In the next few minutes, Rachel mentally walked herself through the procedure steps and prepared supplies, Rory made several attempts to make small talk.
“So, I haven’t seen you around much,” he stated. “Have you worked here very long?”
Rachel explained a bit about her rural placement, and explained that she was hoping to become an emergency physician. Rory then proceeded to ask more questions about her life, and these questions seemed to fill the awkward silence as she cautiously set up her little surgical field, so she kept answering. To be honest, she also felt a bit indebted to the patient who was allowing her to ‘practice’ on him, so she continued to oblige him in polite conversation.

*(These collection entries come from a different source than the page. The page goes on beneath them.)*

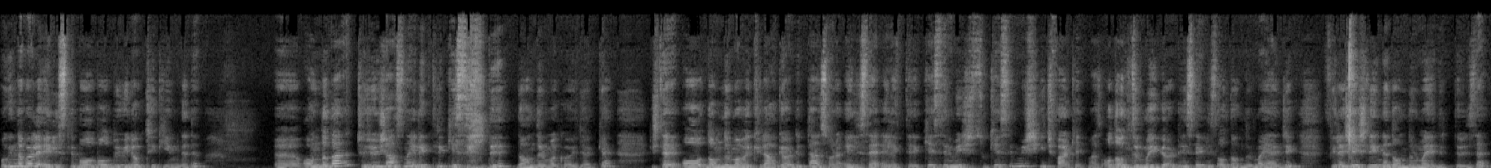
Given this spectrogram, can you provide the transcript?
Bugün de böyle Elis'li bol bol bir vlog çekeyim dedim. Ee, onda da çocuğun şansına elektrik kesildi dondurma koyacakken. İşte o dondurma ve külah gördükten sonra Elis'e elektrik kesilmiş, su kesilmiş hiç fark etmez. O dondurmayı gördüyse Elis o dondurma yenecek. Flaş eşliğinde dondurma yedirtti bize.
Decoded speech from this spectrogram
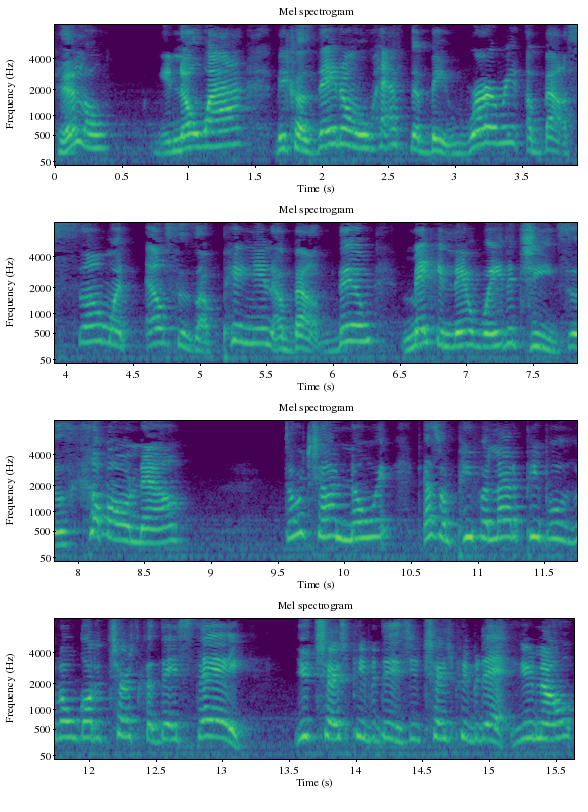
Hello. You know why? Because they don't have to be worried about someone else's opinion about them making their way to Jesus. Come on now. Don't y'all know it? That's what people, a lot of people don't go to church because they say, you church people this, you church people that, you know?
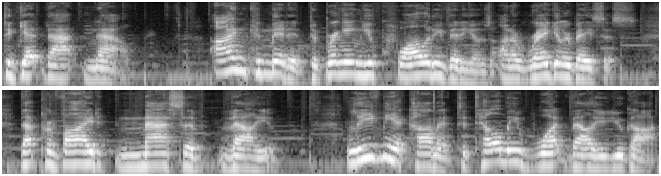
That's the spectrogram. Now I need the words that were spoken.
to get that now. I'm committed to bringing you quality videos on a regular basis that provide massive value. Leave me a comment to tell me what value you got.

As she was debriding and suturing, he continued the chat. He begun asking her about where she was from, what she liked to do outside of school, the type of music she listened to. They had lots of common interests, it turned out…Rock climbing, being one of them. She was enjoying the conversation, but not until she was bandaging up, did she realize she had been so focused on the suturing, she hadn’t noticed how personal the conversation had become until Rory’s final question:
“Hey, so, will you be around in 7 days when I need these stitches out? Or, really, any other time between now and then? I would really like to see you again…”
Aware of how inappropriate this was, Rachel muttered nervously about needing to get Dr. Richards to look at the stitches again, and quickly jetted out of the room.
Susan, the charge nurse saw the concerned look on Rachel’s face as she exited the suture room.
“Hey there,” she asked, “Are you okay? Are you feeling faint from the blood? You should sit.”
Rachel shook her head, and then explained everything to Susan. “It sounds like the cute guy you were fixing up was flirting with you. You’re single, you should go for it!”
by Tamara McColl (@mccoll_tamara)
- As a colleague or attending physician, how would you counsel Rachel about this interaction with her patient?
- Despite the longstanding argument that the balance of power in the physician-patient relationship is skewed towards the physician, is it ever acceptable for a physician to develop a romantic relationship with a patient? Are there any differences between primary care and emergency care type relationships and does this make a difference?
- The physician-patient relationship is the basic foundation of medical care, dating back to the times of Hippocrates. How has the physician-patient relationship evolved in modern medicine and has this improved trust, compliance and ultimately patient care?
Weekly Wrap Up
As always, we posted the expert responses and a curated commentary derived from the community responses one week after the case was published. This time the two experts are:
- Dr. Merril Pauls is an Associate Professor of Emergency Physician at the University of Manitoba. He has a Masters in Health Sciences (Bioethics) and is currently the co-director of the medical school Professionalism Course and director of the pre-clerkship curriculum.
- Dr. Kari Sampsel (@karisampsel), is an Emergency physician in Ottawa where she is the Director of the Ottawa Hospital Sexual Assault Program and where she also works as the assistant program director of the emergency medicine residency training program. She holds a diploma in Forensic Medicine from the Victorian Institute of Forensic Medicine in Melbourne, Australia.
On June 5, 2015 we will post the Expert Responses and Curated Community Commentary for the Case of The Flirtatious Patient. After that date, you may continue to comment below, but your commentary will no longer be integrated into the curated commentary. That said, we’d love to hear from you, so please comment below!
All characters in this case are fictitious. Any resemblance to real persons, living or dead, is purely coincidental. Also, as always, we will generate a curated community commentary based on your participation below and on Twitter. We will try to attribute names, but if you choose to comment anonymously, you will be referred to as your pseudonym in our writing.